Problem statement: The listing below must be returned in full and unchanged, without the images it carries.

(Beginning of Supplied data)

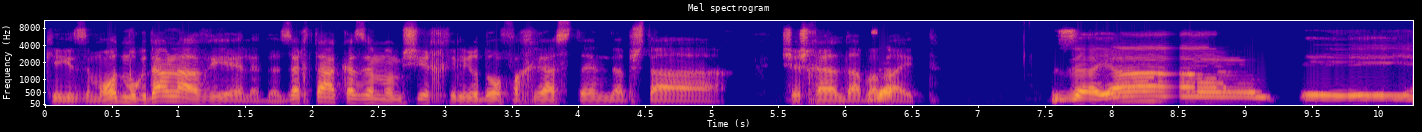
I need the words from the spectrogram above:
כי זה מאוד מוקדם להביא ילד, אז איך אתה כזה ממשיך לרדוף אחרי הסטנדאפ שאתה, שיש לך ילדה בבית? זה היה... אה,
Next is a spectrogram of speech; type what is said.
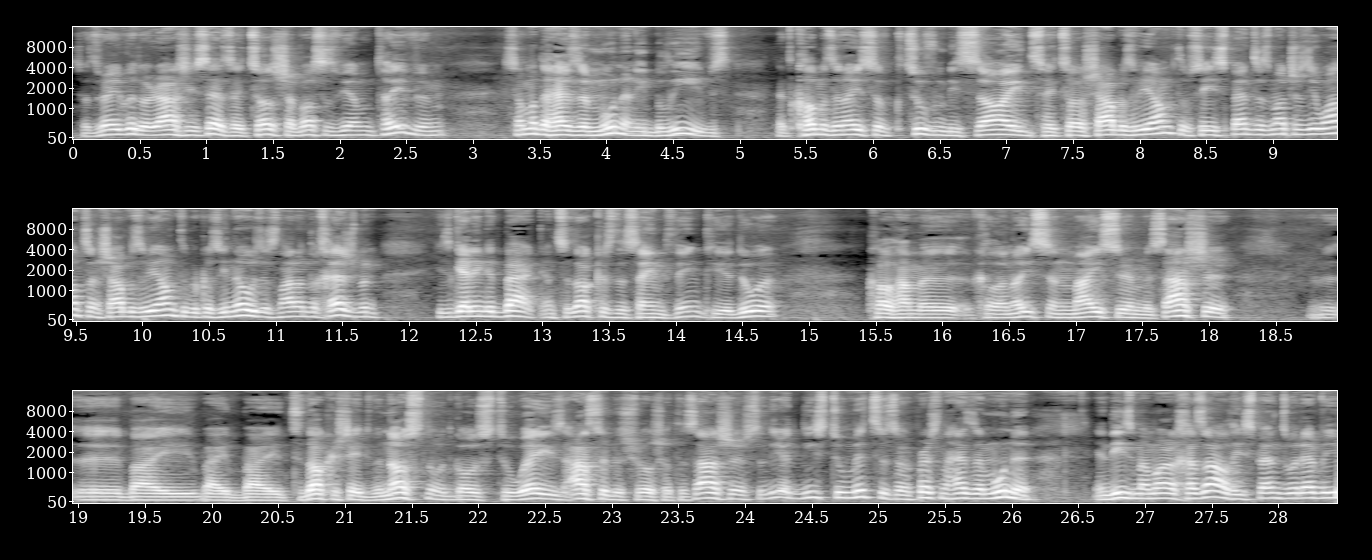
So it's very good what Rashi says. Meitzos Shabbos V'yam Tovim. Someone that has a moon and he believes that comes in Eisov Ktsuvim besides Meitzos Shabbos V'yam so he spends as much as he wants on Shabbos V'yam because he knows it's not on the Cheshbon. He's getting it back. And Tzedakah is the same thing. Kiyadua Kol Ham Kol Anais and Meiser Mesasher uh, by by by tzedakah state v'nosnu. It goes two ways. Aser b'shvil shatas asher. So these two mitzvahs. If a person has a munah in these mamar chazal, he spends whatever he,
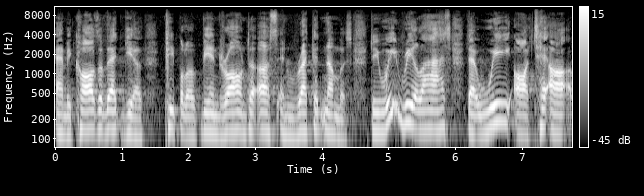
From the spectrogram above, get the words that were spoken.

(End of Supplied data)

Answer space:
I need the words from the spectrogram above:
כי זה מאוד מוקדם להביא ילד, אז איך אתה כזה ממשיך לרדוף אחרי הסטנדאפ שאתה, שיש לך ילדה בבית? זה היה... אה,
Next is a spectrogram of speech; type what is said.
So it's very good what Rashi says. Meitzos Shabbos V'yam Tovim. Someone that has a moon and he believes that comes in Eisov Ktsuvim besides Meitzos Shabbos V'yam so he spends as much as he wants on Shabbos V'yam because he knows it's not on the Cheshbon. He's getting it back. And Tzedakah is the same thing. Kiyadua Kol Ham Kol Anais and Meiser Mesasher uh, by by by tzedakah state v'nosnu. It goes two ways. Aser b'shvil shatas asher. So these two mitzvahs. If a person has a munah in these mamar chazal, he spends whatever he,
From the spectrogram above, get the words that were spoken.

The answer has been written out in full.